Dataset items
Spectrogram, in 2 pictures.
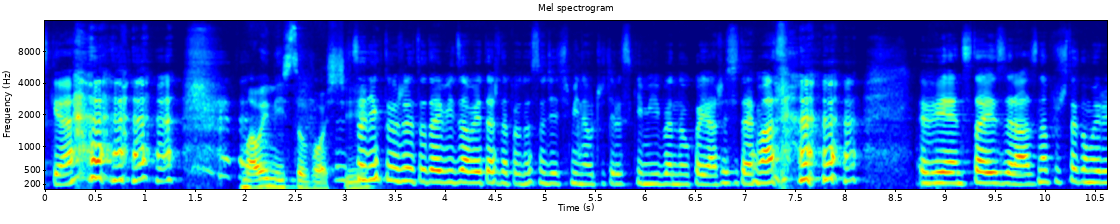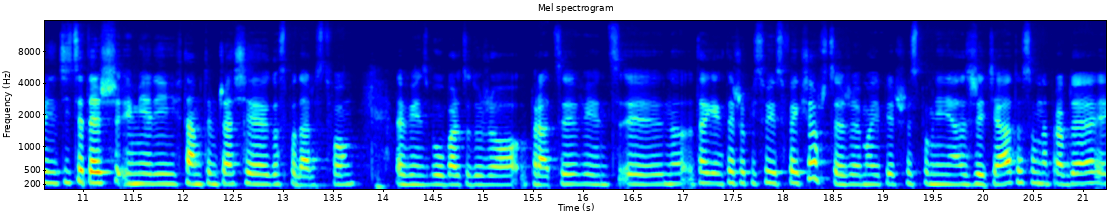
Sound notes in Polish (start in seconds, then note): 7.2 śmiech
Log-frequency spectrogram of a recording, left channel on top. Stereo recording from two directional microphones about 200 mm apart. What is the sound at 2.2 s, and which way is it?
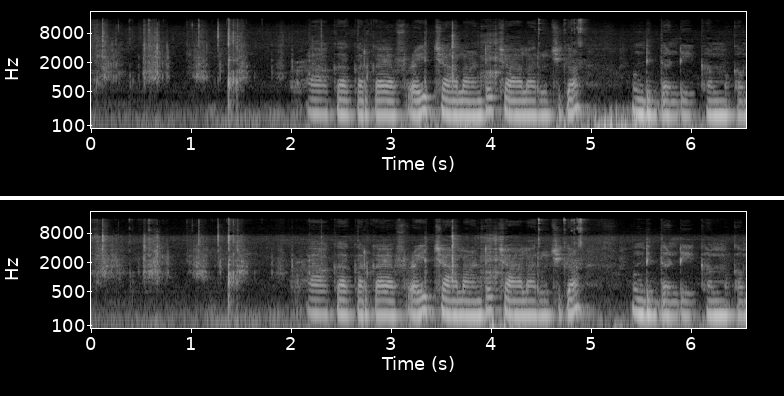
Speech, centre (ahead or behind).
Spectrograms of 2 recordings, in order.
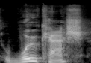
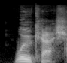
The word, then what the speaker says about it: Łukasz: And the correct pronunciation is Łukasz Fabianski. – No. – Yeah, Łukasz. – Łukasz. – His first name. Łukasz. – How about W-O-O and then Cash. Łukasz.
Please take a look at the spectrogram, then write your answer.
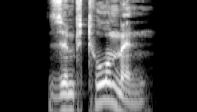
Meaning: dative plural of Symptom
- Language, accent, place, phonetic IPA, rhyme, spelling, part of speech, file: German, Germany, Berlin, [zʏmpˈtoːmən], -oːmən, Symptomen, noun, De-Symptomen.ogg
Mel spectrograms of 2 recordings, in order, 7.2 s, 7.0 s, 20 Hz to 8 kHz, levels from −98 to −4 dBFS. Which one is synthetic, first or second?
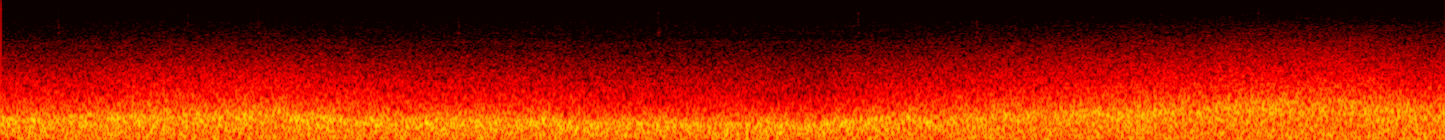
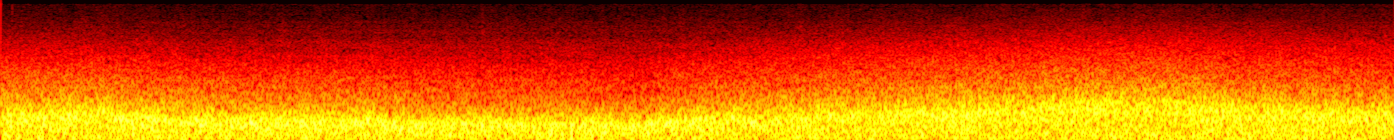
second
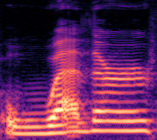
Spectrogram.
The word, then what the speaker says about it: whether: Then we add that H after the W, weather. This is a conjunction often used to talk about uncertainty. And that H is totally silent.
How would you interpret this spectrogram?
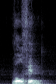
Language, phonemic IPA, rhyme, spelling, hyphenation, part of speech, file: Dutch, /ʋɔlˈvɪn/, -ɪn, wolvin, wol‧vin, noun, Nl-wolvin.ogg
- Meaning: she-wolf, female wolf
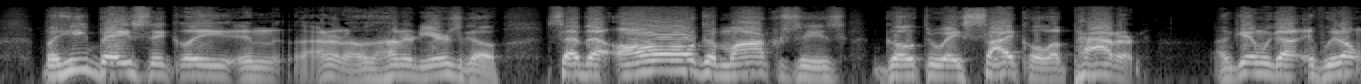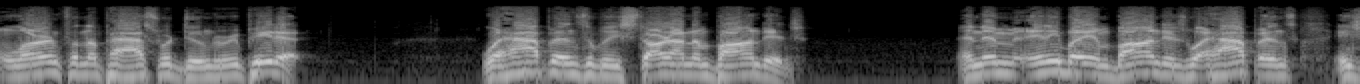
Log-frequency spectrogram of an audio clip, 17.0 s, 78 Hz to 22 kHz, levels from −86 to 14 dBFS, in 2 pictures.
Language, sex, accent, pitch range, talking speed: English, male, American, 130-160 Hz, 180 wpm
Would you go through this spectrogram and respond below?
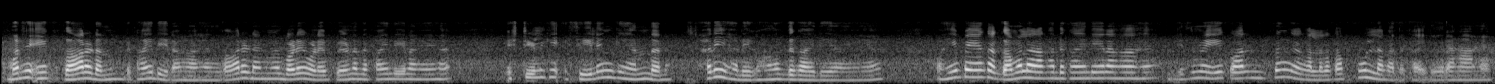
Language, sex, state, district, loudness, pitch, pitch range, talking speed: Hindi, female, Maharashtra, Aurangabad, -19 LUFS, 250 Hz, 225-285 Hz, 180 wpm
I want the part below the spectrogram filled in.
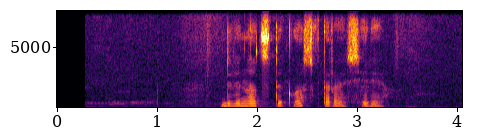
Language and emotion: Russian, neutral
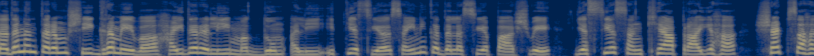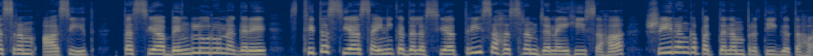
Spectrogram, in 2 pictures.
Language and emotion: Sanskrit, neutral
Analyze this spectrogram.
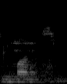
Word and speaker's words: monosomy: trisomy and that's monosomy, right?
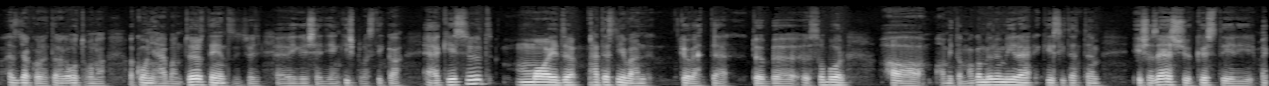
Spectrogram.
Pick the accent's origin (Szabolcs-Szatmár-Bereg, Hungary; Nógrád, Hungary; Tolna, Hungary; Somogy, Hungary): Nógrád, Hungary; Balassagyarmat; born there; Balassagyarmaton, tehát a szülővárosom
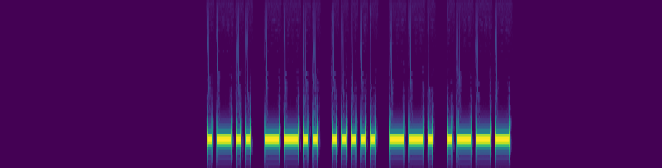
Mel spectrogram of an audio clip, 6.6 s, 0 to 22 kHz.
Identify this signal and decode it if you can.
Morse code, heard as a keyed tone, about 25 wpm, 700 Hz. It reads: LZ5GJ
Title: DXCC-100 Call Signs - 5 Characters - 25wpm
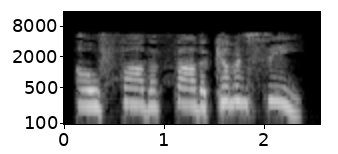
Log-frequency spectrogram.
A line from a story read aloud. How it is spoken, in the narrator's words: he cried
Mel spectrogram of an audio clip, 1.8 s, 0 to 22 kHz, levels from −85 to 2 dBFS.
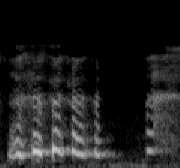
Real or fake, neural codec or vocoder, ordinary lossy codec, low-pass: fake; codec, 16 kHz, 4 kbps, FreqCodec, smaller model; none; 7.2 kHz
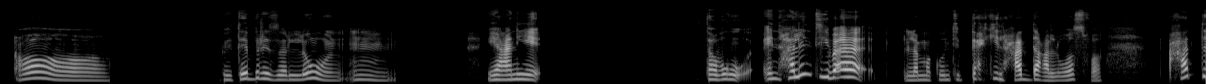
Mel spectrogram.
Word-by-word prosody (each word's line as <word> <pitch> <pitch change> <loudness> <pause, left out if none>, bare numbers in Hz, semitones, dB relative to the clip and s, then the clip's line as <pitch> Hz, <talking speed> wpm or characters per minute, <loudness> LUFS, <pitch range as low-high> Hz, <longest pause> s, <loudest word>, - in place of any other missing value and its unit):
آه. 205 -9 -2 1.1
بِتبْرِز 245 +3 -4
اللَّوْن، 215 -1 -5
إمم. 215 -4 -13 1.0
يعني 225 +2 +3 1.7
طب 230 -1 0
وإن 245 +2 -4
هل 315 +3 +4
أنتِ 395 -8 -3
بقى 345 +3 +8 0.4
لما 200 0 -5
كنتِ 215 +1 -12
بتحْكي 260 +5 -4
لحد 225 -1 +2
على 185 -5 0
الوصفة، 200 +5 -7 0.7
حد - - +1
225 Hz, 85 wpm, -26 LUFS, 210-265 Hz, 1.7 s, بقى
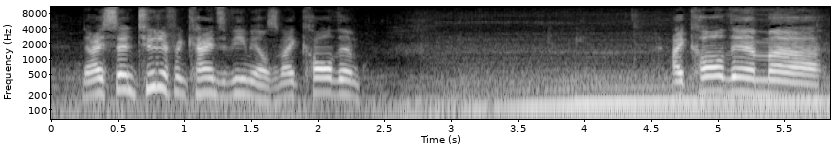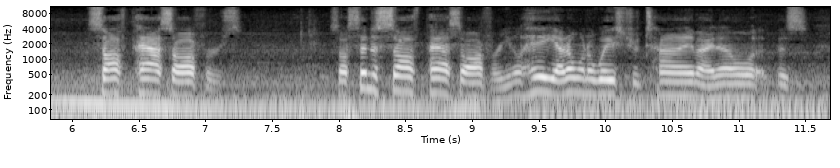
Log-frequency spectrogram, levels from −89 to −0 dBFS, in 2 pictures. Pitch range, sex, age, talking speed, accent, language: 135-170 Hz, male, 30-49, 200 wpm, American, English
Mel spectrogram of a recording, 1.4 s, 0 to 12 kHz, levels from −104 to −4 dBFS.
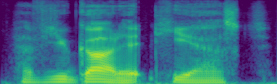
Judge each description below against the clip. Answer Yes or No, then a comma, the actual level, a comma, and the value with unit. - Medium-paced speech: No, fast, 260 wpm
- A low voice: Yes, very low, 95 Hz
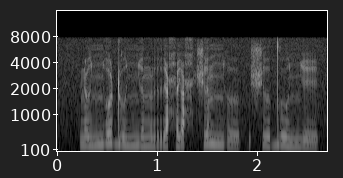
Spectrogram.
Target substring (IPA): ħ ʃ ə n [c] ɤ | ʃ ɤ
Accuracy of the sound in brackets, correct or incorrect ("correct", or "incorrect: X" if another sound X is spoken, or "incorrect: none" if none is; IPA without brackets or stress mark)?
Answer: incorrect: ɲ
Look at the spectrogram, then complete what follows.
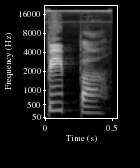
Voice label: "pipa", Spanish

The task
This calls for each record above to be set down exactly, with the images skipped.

Problem solution
Spectrogram, in 2 pictures.
Sound notes in Polish (start in seconds, then note): 7.2 śmiech
Log-frequency spectrogram of a recording, left channel on top. Stereo recording from two directional microphones about 200 mm apart. What is the sound at 2.2 s, and which way is it?
Speech, centre (ahead or behind).
Spectrograms of 2 recordings, in order.
The word, then what the speaker says about it: Łukasz: And the correct pronunciation is Łukasz Fabianski. – No. – Yeah, Łukasz. – Łukasz. – His first name. Łukasz. – How about W-O-O and then Cash. Łukasz.
Please take a look at the spectrogram, then write your answer.
Meaning: dative plural of Symptom
- Language, accent, place, phonetic IPA, rhyme, spelling, part of speech, file: German, Germany, Berlin, [zʏmpˈtoːmən], -oːmən, Symptomen, noun, De-Symptomen.ogg
Mel spectrograms of 2 recordings, in order, 7.2 s, 7.0 s, 20 Hz to 8 kHz, levels from −98 to −4 dBFS. Which one is synthetic, first or second?
second
Spectrogram.
The word, then what the speaker says about it: whether: Then we add that H after the W, weather. This is a conjunction often used to talk about uncertainty. And that H is totally silent.
How would you interpret this spectrogram?
Language, phonemic IPA, rhyme, spelling, hyphenation, part of speech, file: Dutch, /ʋɔlˈvɪn/, -ɪn, wolvin, wol‧vin, noun, Nl-wolvin.ogg
- Meaning: she-wolf, female wolf
Log-frequency spectrogram of an audio clip, 17.0 s, 78 Hz to 22 kHz, levels from −86 to 14 dBFS, in 2 pictures.
Language, sex, accent, pitch range, talking speed: English, male, American, 130-160 Hz, 180 wpm
Would you go through this spectrogram and respond below?
Language, sex, state, district, loudness, pitch, pitch range, talking speed: Hindi, female, Maharashtra, Aurangabad, -19 LUFS, 250 Hz, 225-285 Hz, 180 wpm
I want the part below the spectrogram filled in.
Language and emotion: Russian, neutral
Spectrogram, in 2 pictures.
Language and emotion: Sanskrit, neutral
Analyze this spectrogram.
Word and speaker's words: monosomy: trisomy and that's monosomy, right?
Spectrogram.
Pick the accent's origin (Szabolcs-Szatmár-Bereg, Hungary; Nógrád, Hungary; Tolna, Hungary; Somogy, Hungary): Nógrád, Hungary; Balassagyarmat; born there; Balassagyarmaton, tehát a szülővárosom
Mel spectrogram of an audio clip, 6.6 s, 0 to 22 kHz.
Identify this signal and decode it if you can.
Morse code, heard as a keyed tone, about 25 wpm, 700 Hz. It reads: LZ5GJ
Title: DXCC-100 Call Signs - 5 Characters - 25wpm
Log-frequency spectrogram.
A line from a story read aloud. How it is spoken, in the narrator's words: he cried
Mel spectrogram of an audio clip, 1.8 s, 0 to 22 kHz, levels from −85 to 2 dBFS.
Real or fake, neural codec or vocoder, ordinary lossy codec, low-pass: fake; codec, 16 kHz, 4 kbps, FreqCodec, smaller model; none; 7.2 kHz
Mel spectrogram.
Word-by-word prosody (each word's line as <word> <pitch> <pitch change> <loudness> <pause, left out if none>, bare numbers in Hz, semitones, dB relative to the clip and s, then the clip's line as <pitch> Hz, <talking speed> wpm or characters per minute, <loudness> LUFS, <pitch range as low-high> Hz, <longest pause> s, <loudest word>, - in place of any other missing value and its unit):
آه. 205 -9 -2 1.1
بِتبْرِز 245 +3 -4
اللَّوْن، 215 -1 -5
إمم. 215 -4 -13 1.0
يعني 225 +2 +3 1.7
طب 230 -1 0
وإن 245 +2 -4
هل 315 +3 +4
أنتِ 395 -8 -3
بقى 345 +3 +8 0.4
لما 200 0 -5
كنتِ 215 +1 -12
بتحْكي 260 +5 -4
لحد 225 -1 +2
على 185 -5 0
الوصفة، 200 +5 -7 0.7
حد - - +1
225 Hz, 85 wpm, -26 LUFS, 210-265 Hz, 1.7 s, بقى
Log-frequency spectrogram, levels from −89 to −0 dBFS, in 2 pictures. Pitch range, sex, age, talking speed, accent, language: 135-170 Hz, male, 30-49, 200 wpm, American, English
Mel spectrogram of a recording, 1.4 s, 0 to 12 kHz, levels from −104 to −4 dBFS.
Judge each description below against the clip. Answer Yes or No, then a comma, the actual level, a comma, and the value with unit. - Medium-paced speech: No, fast, 260 wpm
- A low voice: Yes, very low, 95 Hz
Spectrogram.
Target substring (IPA): ħ ʃ ə n [c] ɤ | ʃ ɤ
Accuracy of the sound in brackets, correct or incorrect ("correct", or "incorrect: X" if another sound X is spoken, or "incorrect: none" if none is; IPA without brackets or stress mark)?
Answer: incorrect: ɲ
Look at the spectrogram, then complete what follows.
Voice label: "pipa", Spanish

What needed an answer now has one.